The key to the enigma came to him by pure chance. As he was coming home in the evening by Boulevard Montparnasse, in the dark he passed Pierre and Luce. He was afraid they might have noticed him. But they cared little for what surrounded them. Closely pressed together, Pierre supporting his arm on the arm of Luce and holding her hand with fingers interlaced, they strolled along with short steps immersed in the hungry and gluttonous tenderness of Eros and Psyche as they lie at length on the nuptial couch in the Farnesina. The close embrace of their gaze fused them into a single being like a waxen group. Philip, leaning against a tree, looked upon them as they passed, stopped, went on and disappeared in the dark. And his heart was full of pity for the two children. He thought:
"My life is sacrificed. So be it! But it is not right to take those also. If at the least I could pay for their happiness!"

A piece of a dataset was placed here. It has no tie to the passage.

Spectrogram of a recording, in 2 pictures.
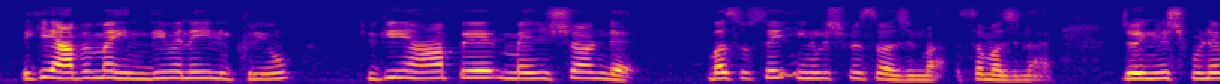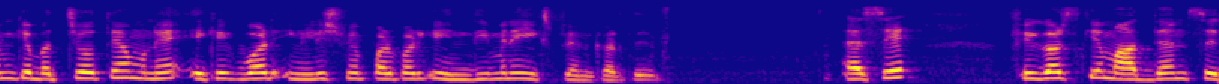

The next morning, in spite of his polite inattention, Pierre noticed vaguely—in actual fact not at once, but after some reflection—the affectionate tone of his brother with him. And, getting half awake, he perceived his kind eyes which he had not noticed before. Philip looked at him with such clarity that Pierre had an impression that this gaze was scrutinizing him; and awkwardly he hastened at once to push the shutter over his secret. But Philip smiled, rose, and putting his hand on his shoulder proposed that they should take a turn in the open. Pierre could not resist the new confidence which was tendered him and together they proceeded to the Luxembourg near at hand. The big brother had kept his hand on the shoulder of the younger and the latter felt himself proud of the re-established accord. His tongue was loosed. They talked animatedly of intellectual things, of books, their reflections on men, their new experiences—of everything except the subject both were thinking about. It was like a tacit convention. They were happy to feel themselves intimate, with a secret between them. While chatting Pierre inquired of himself:
"Does he know? But how could he know?"
Philip observed him as he chattered along and kept on smiling. Pierre ended by stopping short in the midst of a sentence.
"What's the matter with you?"
"Nothing. I'm just looking at you. I am delighted with you."
They shook hands. While they were returning Philip said:
"Are you happy?"
Without speaking Pierre nodded with his head—yes.
"You are right, my boy. A great, beautiful thing is happiness. Take my portion . . ."
In order not to trouble him, Philip during his furlough avoided making any allusion to the near incorporation of Pierre's class in the army. But on the day of his departure he could not prevent himself from expressing his anxiety at seeing his young brother exposed very soon to the trials which he knew only too well. Scarcely did a shadow cross the brow of the young lover. He drew his eyebrows a bit together, blinked with his eyes as if to drive off a troublesome vision, and said:
"Enough! Later on! Chi lo sa?"
"We know it only too well," said Philip.
"What in any case I do know," said Pierre, vexed that he should insist, "is that when I am down there I for my part shall do no killing."
Without contradicting him, Philip smiled sorrowfully, knowing well what the implacable power of the crowd does with weak souls and with their will.